The unintended impact of smoking-risk information on concerns about radon: A randomized controlled trial.

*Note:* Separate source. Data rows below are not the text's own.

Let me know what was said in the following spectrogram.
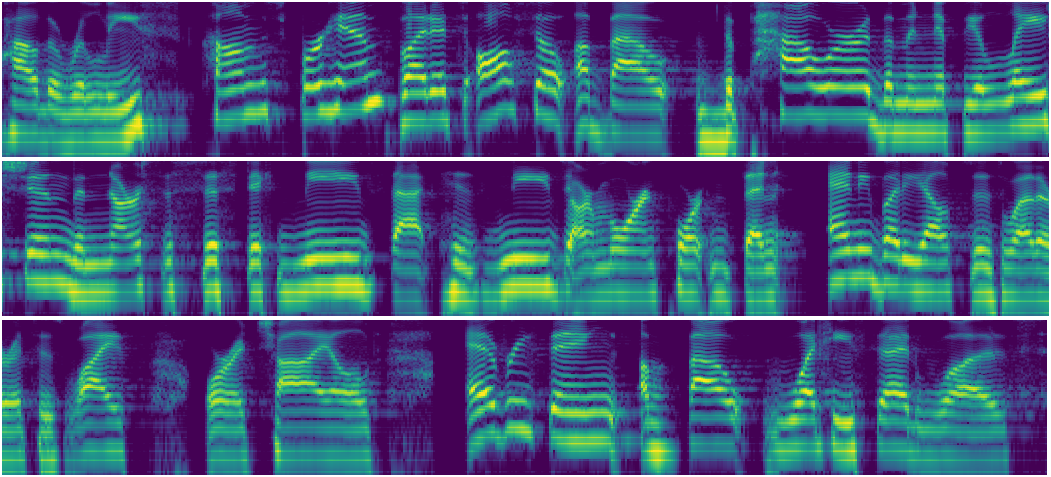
how the release comes for him, but it's also about the power, the manipulation, the narcissistic needs that his needs are more important than anybody else's whether it's his wife or a child. Everything about what he said was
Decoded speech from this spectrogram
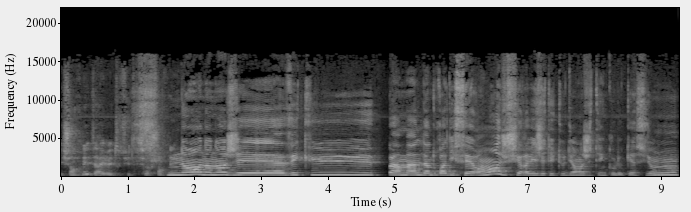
Et Chantenay, t'es arrivé tout de suite sur Chantenay? Non, non, non, j'ai vécu pas mal d'endroits différents. Je suis arrivée, j'étais étudiante, j'étais en colocation.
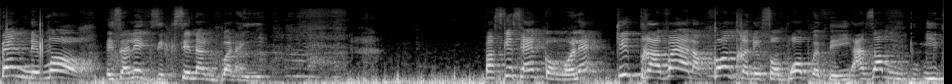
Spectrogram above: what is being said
peine de mort ezali exécuté nanu mpa na ye. Parce que c'est un congolais qui travaille à la contre de son propre pays. Aza mutu il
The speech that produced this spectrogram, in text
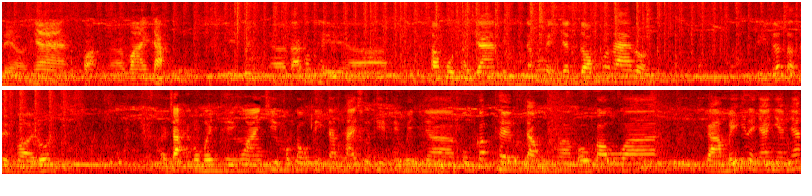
để ở nhà khoảng vài cặp. Thì mình đã có thể sau một thời gian thì mình đã có thể nhân giống nó ra rồi. Thì rất là tuyệt vời luôn ở trại của mình thì ngoài chim một câu ty tam thái siêu thịt thì mình uh, cung cấp thêm trồng uh, bồ câu uh, gà mỹ này nha anh em nhé.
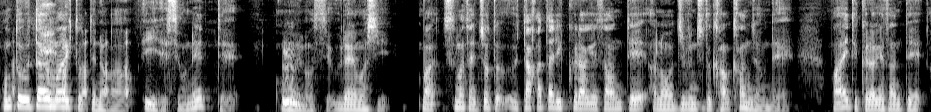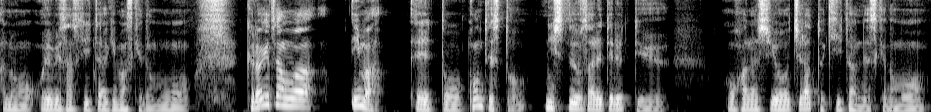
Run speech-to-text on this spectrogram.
本当歌うまい人ってのがいいですよねって思いますよ。羨ましい。まあ、すみません。ちょっと歌語りクラゲさんって、あの、自分ちょっと噛んじゃうんで、まあ、あえてクラゲさんって、あの、お呼びさせていただきますけども、クラゲさんは今、えっ、と、コンテストに出場されてるっていうお話をちらっと聞いたんですけども、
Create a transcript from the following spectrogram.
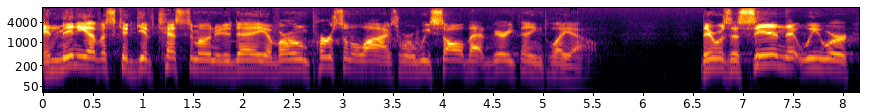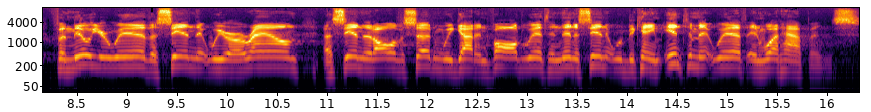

Objective: Health communications are often viewed by people with varying levels of risk. This project examined, in the context of radon risk messages, whether information relevant to high-risk individuals can have an unintended influence on lower-risk individuals. Two studies assessed whether information about lung cancer risk from smoking reduced concerns about lung cancer risk from radon among nonsmokers. Method: American nonsmokers viewed radon messages that varied in what they communicated about smoking’s effect on lung cancer risk. Study 1 used a 4-arm factorial, randomized, controlled design in which smoking information was included or excluded from messages assembled from 2 existing radon pamphlets. Study 2 used a 3-arm parallel, randomized, controlled design in which a new radon message excluded smoking information, described smoking as a lung cancer risk, or also described smoking’s synergistic effect with radon. Results: In Study 1, the inclusion of smoking information reduced nonsmokers’ (n = 462) concern-related reactions to possible radon exposure. In Study 2, nonsmokers’ (n = 583) concern-related reactions were reduced in both smoking-information conditions; intentions to test their home for radon and perceived importance of testing were reduced in the synergistic condition. Conclusion: People reading health-risk information contextualize their risk relative to the risk of others. For people at midlevel risk, concern and related reactions prompted by a health message may be dampened when the message includes information about others who are more at risk. In the case of radon and smoking risks, the inclusion of smoking information can reduce the impact that radon messages have on nonsmokers. (PsycINFO Database Record (c) 2018 APA, all rights reserved)